First Quarter Review: In Like a Lion, Out Like a Lamb
Shattered nerves gingerly stepped back into the post-New Year capital markets, wondering if the demons of December had finally been laid to rest or if there was more pain ahead. The answer presented itself fairly quickly and stayed constant throughout the quarter: for now, at least, the worst is past. The S&P 500 enjoyed its strongest quarter since 2009 (though, of course, that followed the worst quarter since 2011). Moreover, this performance was largely bereft of the head-swiveling day-to-day volatility that had accompanied the autumn pullback. Standing back to look at the larger picture, though, puts forward more questions than answers. The stock market is roughly where it was at the beginning of Q4 2018. Much ado about nothing, it would seem. What should we expect next, and why?
Most market observers will attribute the Q1 2019 rally to one key catalyst: the decision by the Federal Reserve in late January to signal that, for the moment anyway, it was done with rate hikes. This was a sharp pivot from the December meeting that brought stocks to within a whisper of a technical bear market. Indeed, “dovish pivot” quickly became the two words pronounced by financial media pundits the world over. Add to this the apparent abating of trade tensions between the US and China (if nothing else, at least the expectation that a full-blown trade is not imminent) and the recipe was in place for an extended relief rally.
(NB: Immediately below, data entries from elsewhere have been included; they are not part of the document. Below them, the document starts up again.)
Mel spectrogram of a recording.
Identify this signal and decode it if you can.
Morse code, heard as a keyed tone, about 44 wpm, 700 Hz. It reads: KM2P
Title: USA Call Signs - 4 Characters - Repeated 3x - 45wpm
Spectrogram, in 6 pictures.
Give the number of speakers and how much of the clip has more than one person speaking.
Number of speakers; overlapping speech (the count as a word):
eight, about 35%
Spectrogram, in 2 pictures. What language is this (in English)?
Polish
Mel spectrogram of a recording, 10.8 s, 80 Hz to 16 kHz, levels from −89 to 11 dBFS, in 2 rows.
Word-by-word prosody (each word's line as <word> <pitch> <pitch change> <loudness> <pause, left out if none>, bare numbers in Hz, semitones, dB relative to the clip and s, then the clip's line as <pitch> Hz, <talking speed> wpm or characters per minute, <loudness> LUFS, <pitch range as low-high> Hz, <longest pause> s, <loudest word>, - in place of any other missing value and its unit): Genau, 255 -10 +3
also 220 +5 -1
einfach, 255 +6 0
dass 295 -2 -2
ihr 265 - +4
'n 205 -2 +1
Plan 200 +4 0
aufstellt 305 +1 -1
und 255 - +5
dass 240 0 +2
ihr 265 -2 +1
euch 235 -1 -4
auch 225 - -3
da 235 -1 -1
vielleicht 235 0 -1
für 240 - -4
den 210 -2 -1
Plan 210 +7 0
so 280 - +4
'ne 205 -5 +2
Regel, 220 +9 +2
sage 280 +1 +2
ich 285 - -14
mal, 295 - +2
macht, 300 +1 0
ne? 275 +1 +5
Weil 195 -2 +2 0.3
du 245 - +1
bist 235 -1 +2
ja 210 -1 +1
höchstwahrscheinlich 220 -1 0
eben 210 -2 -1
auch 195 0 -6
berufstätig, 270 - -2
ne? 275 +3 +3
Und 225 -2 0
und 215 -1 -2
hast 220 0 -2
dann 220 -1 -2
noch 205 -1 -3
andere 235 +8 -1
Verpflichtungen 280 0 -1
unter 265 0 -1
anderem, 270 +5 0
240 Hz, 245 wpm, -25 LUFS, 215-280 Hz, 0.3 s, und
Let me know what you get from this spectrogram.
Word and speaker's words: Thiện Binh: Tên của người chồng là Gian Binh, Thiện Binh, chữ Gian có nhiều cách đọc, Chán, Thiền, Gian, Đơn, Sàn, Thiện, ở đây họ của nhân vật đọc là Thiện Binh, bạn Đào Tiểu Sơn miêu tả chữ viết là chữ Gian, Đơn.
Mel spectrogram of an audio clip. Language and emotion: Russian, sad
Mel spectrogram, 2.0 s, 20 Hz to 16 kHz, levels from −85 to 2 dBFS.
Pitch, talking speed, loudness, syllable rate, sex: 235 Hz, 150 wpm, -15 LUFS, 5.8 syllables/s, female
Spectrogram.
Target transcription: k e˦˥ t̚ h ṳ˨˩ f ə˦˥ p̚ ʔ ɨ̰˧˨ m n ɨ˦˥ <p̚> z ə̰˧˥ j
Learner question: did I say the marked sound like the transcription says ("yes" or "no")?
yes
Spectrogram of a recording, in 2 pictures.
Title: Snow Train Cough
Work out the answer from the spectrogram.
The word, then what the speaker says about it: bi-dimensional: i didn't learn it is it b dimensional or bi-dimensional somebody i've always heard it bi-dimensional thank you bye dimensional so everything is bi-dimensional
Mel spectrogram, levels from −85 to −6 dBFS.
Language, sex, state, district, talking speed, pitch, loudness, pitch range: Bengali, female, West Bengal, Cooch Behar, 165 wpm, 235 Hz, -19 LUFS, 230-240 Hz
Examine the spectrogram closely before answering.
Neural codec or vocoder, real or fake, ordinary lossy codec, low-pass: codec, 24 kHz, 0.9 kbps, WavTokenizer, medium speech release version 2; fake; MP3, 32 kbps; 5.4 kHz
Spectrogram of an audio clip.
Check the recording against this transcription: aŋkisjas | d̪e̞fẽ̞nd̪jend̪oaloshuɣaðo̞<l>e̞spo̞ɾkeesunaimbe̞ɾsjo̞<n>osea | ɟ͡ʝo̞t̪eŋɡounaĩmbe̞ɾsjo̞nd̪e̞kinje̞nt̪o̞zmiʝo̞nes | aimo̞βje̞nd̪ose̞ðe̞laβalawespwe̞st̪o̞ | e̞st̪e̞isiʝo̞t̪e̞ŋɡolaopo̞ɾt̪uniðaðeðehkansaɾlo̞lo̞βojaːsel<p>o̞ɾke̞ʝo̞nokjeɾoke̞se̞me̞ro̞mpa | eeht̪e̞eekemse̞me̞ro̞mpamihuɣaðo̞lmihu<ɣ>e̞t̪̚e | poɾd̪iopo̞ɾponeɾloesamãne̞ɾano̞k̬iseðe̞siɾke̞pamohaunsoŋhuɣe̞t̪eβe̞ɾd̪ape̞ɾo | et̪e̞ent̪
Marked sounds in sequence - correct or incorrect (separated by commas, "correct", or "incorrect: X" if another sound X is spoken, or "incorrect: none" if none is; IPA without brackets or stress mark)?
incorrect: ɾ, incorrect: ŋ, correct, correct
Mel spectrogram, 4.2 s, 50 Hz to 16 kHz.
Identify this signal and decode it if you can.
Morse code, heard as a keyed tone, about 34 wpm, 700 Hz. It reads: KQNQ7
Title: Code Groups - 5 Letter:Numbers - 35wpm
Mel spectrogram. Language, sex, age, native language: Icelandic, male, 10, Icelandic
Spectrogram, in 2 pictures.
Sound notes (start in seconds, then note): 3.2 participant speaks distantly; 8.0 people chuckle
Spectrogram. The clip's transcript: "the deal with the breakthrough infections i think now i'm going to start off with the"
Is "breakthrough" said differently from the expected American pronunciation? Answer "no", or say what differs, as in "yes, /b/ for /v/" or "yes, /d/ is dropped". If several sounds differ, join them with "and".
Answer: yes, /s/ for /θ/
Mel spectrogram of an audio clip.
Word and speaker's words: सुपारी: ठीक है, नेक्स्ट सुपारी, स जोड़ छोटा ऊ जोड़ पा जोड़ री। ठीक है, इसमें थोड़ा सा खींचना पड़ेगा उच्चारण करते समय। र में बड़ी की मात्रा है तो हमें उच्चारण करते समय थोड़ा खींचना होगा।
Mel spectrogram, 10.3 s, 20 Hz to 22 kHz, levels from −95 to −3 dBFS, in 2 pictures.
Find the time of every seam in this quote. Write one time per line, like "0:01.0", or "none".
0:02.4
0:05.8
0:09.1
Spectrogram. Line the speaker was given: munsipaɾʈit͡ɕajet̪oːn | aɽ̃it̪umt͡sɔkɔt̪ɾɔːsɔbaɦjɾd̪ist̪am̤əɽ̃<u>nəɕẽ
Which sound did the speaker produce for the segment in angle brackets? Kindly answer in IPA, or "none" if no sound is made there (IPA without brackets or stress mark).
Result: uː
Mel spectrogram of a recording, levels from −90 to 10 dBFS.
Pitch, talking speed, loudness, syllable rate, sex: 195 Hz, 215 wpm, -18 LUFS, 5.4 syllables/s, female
The quarter wasn’t just about stocks though, and here is where the story gets a bit trickier than the simple “Fed plus China” bull mantra. The bond market also had a corker of a quarter. Intermediate term bonds rallied strongly in March, at one point sending the yield on the 10-year US Treasury back down below 2.4 percent. Even more significantly, that rally was enough to push the 10-year yield below the 3-month yield: yes, the yield curve finally inverted for the first time since 2007. An inverted yield curve can be a prescient harbinger of recession. It seems that bonds are signaling one thing while stocks suggest another. Something has to give – but which will it be? Is there enough gas in the tank to extend this growth cycle ever further, or, apropos the final season of “Game of Thrones,” is winter coming?
Second Quarter Outlook: Animal Spirits Seek New Narrative
For the time being the upper hand would appear to lie with the bulls. This has less to do with the fundamental landscape of the global economy, and more to do with the simple mechanics of short-term trading. Risk asset trading patterns oscillate between FOMO and FOBI – fear of missing out versus fear of being in. As the first quarter rally gained strength the FOMO mentality took over. There is still a reasonable volume of “pain trade” activity supporting the steady incremental gains that have continued into the early weeks of the second quarter. At the same time, there is a palpable sense that the reliable dovish-pivot-plus-no-trade-war narrative that won the first quarter needs a new chapter to sustain the momentum. Because the fundamental background context is not reassuring.
We saw the first wobble as to why the old narrative may be running stale several weeks ago, after the Fed wrapped up its March FOMC meeting. If anything, the takeaway was even more dovish than the January meeting, to the extent that Fed funds futures markets are now predicting that a rate cut – not a hike, but a cut – has anywhere from a 60 to 80 percent probability of happening before the end of the year. This is the kind of “bad news is good news” story that traders generally love: the growth outlook is poor so rates are coming down, let’s party! This time, though, the market’s reaction was rather more dour. Stocks fell (not massively, but more than has been the 2019 pattern to date) and Treasuries rallied sharply. The sense is that there may not be much magic left in the Fed’s bag of tricks. Interest rates are still very low in comparison to the patterns of the previous growth cycles of the mid-2000s and the mid-late 1990s. Real (inflation-adjusted) interest rates are barely positive. Over in Europe, where the economic outlook is markedly worse than that at home, negative interest rates are back in fashion.
Watching what happens on a day to day basis is rarely edifying: stocks move one way or the other based on a slew of factors that pop in and out of existence like so many quantum particles. But it can be instructive to see what, on any given day, is pushing those trader bot triggers hither and yon. Fleeting headlines – China PMI is up! Company XYZ beat its (dramatically lowered) earnings expectation by a couple pennies! – supply the raw material for a rally. The problem with this pattern is that it won’t take much to shift the momentum – a vortex of negative headlines similar to what happened during the intense pullback periods of last fall. We will see how key data such as Q1 corporate earnings, GDP for major economies and the like play out. And, to be clear, a US recession does not appear to be on the near term horizon. But, at best, growth appears to be slowing around the world. Absent a compelling new narrative, this may prove to be an increasingly stiff headwind.